----- SOURCE DATA
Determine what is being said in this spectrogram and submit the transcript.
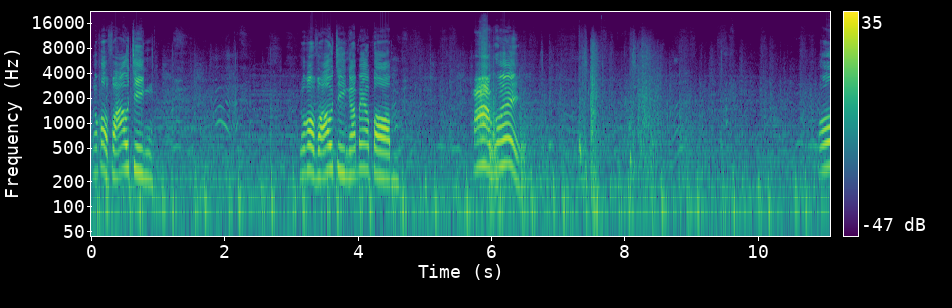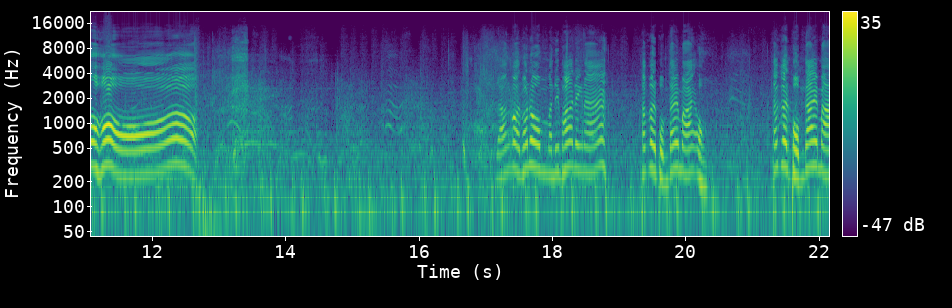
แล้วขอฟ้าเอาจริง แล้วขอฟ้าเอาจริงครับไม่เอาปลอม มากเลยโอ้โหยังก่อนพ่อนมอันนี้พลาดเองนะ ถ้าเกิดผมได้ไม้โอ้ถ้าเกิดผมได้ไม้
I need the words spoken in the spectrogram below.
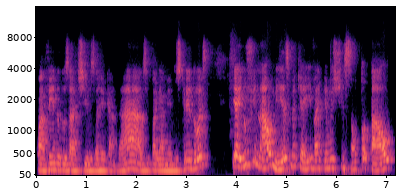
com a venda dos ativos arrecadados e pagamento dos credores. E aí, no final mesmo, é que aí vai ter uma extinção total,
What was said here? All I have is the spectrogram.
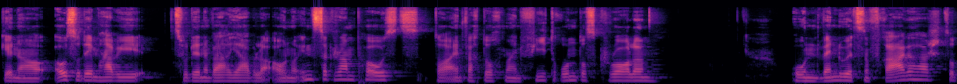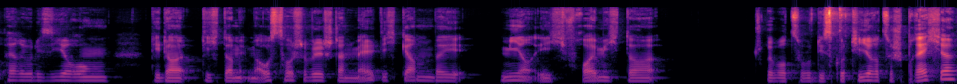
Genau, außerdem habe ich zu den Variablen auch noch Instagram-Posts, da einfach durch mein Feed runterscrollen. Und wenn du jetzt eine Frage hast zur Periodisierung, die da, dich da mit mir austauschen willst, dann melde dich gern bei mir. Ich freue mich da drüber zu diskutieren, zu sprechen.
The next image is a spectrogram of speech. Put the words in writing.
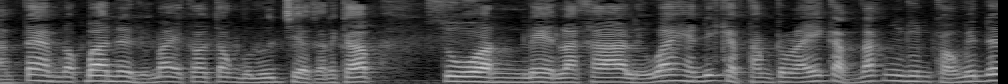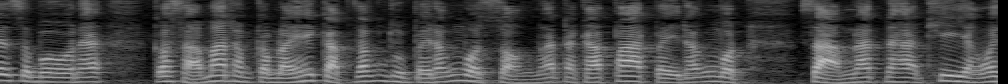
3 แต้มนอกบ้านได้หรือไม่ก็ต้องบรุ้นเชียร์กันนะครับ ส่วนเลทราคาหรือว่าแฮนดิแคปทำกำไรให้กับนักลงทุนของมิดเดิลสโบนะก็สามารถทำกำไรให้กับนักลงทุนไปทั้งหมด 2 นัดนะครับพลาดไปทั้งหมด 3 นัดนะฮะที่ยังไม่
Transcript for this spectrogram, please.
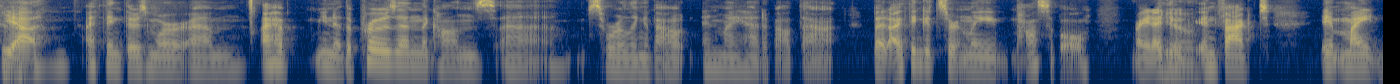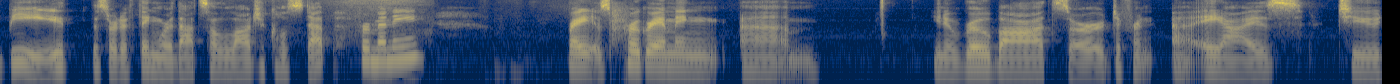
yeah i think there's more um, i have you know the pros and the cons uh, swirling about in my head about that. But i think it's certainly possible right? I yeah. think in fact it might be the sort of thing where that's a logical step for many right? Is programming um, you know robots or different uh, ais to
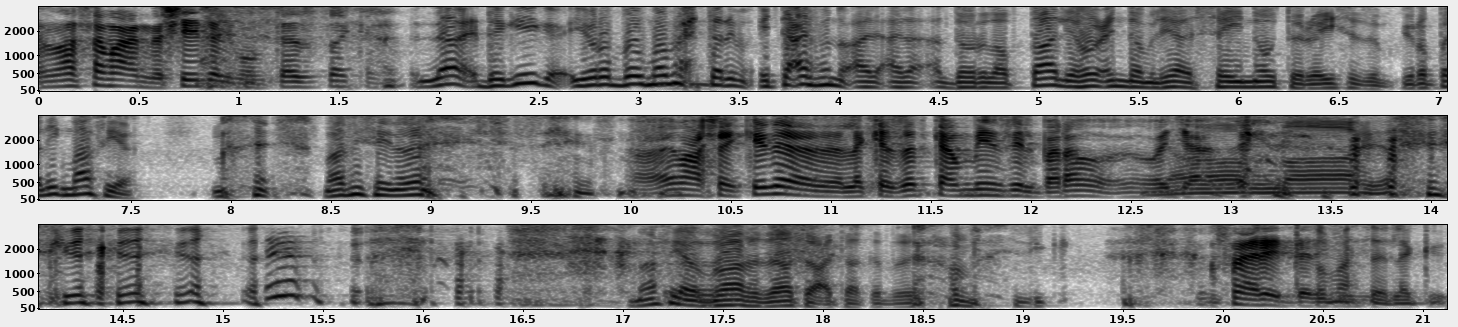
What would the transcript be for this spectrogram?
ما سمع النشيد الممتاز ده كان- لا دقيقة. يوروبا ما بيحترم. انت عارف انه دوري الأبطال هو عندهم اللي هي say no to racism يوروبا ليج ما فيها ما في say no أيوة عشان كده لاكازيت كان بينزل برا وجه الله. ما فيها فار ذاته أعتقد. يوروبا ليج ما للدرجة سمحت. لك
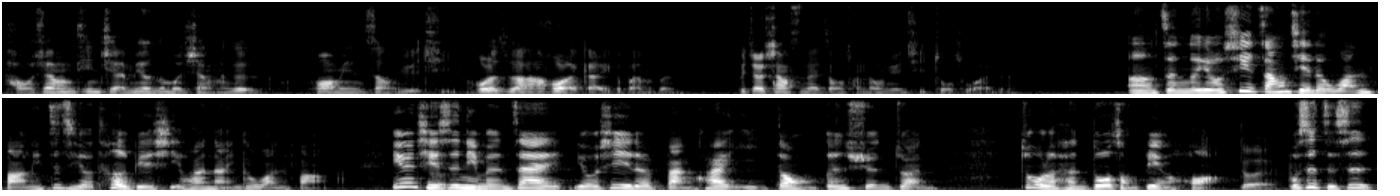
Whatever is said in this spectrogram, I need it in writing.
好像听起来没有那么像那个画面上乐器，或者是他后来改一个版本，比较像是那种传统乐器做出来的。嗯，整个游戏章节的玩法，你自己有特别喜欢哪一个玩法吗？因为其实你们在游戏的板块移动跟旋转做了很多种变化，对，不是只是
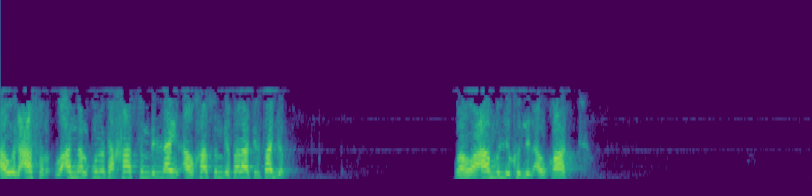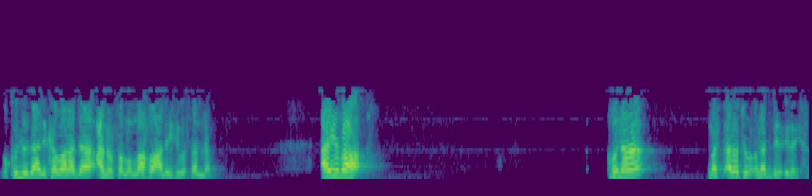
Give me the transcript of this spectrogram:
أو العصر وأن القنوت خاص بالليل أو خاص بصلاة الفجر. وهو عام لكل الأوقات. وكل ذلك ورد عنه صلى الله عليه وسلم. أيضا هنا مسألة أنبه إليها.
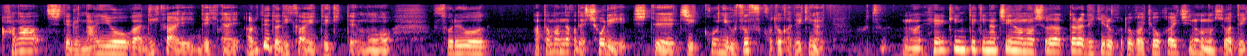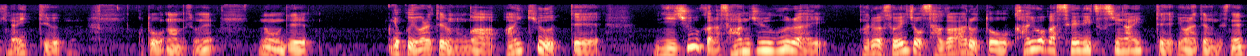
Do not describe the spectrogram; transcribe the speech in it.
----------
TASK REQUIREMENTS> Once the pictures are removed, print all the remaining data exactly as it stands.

SOLUTION BELOW>
Determine what is being said in this spectrogram and submit the transcript.
แล้วขอฟ้าเอาจริง แล้วขอฟ้าเอาจริงครับไม่เอาปลอม มากเลยโอ้โหยังก่อนพ่อนมอันนี้พลาดเองนะ ถ้าเกิดผมได้ไม้โอ้ถ้าเกิดผมได้ไม้
I need the words spoken in the spectrogram below.
com a venda dos ativos arrecadados e pagamento dos credores. E aí, no final mesmo, é que aí vai ter uma extinção total,
What was said here? All I have is the spectrogram.
Genau, außerdem habe ich zu den Variablen auch noch Instagram-Posts, da einfach durch mein Feed runterscrollen. Und wenn du jetzt eine Frage hast zur Periodisierung, die da, dich da mit mir austauschen willst, dann melde dich gern bei mir. Ich freue mich da drüber zu diskutieren, zu sprechen.
The next image is a spectrogram of speech. Put the words in writing.
3 แต้มนอกบ้านได้หรือไม่ก็ต้องบรุ้นเชียร์กันนะครับ ส่วนเลทราคาหรือว่าแฮนดิแคปทำกำไรให้กับนักลงทุนของมิดเดิลสโบนะก็สามารถทำกำไรให้กับนักลงทุนไปทั้งหมด 2 นัดนะครับพลาดไปทั้งหมด 3 นัดนะฮะที่ยังไม่
Transcript for this spectrogram, please.
yeah i think there's more um, i have you know the pros and the cons uh, swirling about in my head about that. But i think it's certainly possible right? I yeah. think in fact it might be the sort of thing where that's a logical step for many right? Is programming um, you know robots or different uh, ais to
What would the transcript be for this spectrogram?
ما سمع النشيد الممتاز ده كان- لا دقيقة. يوروبا ما بيحترم. انت عارف انه دوري الأبطال هو عندهم اللي هي say no to racism يوروبا ليج ما فيها ما في say no أيوة عشان كده لاكازيت كان بينزل برا وجه الله. ما فيها فار ذاته أعتقد. يوروبا ليج ما للدرجة سمحت. لك
Whatever is said in this spectrogram, I need it in writing.
好像听起来没有那么像那个画面上乐器，或者是他后来改一个版本，比较像是那种传统乐器做出来的。嗯，整个游戏章节的玩法，你自己有特别喜欢哪一个玩法吗？因为其实你们在游戏的板块移动跟旋转做了很多种变化，对，不是只是
Give me the transcript of this spectrogram:
أو العصر وأن القنوت خاص بالليل أو خاص بصلاة الفجر. وهو عام لكل الأوقات. وكل ذلك ورد عنه صلى الله عليه وسلم. أيضا هنا مسألة أنبه إليها.
Do not describe the spectrogram; transcribe the speech in it.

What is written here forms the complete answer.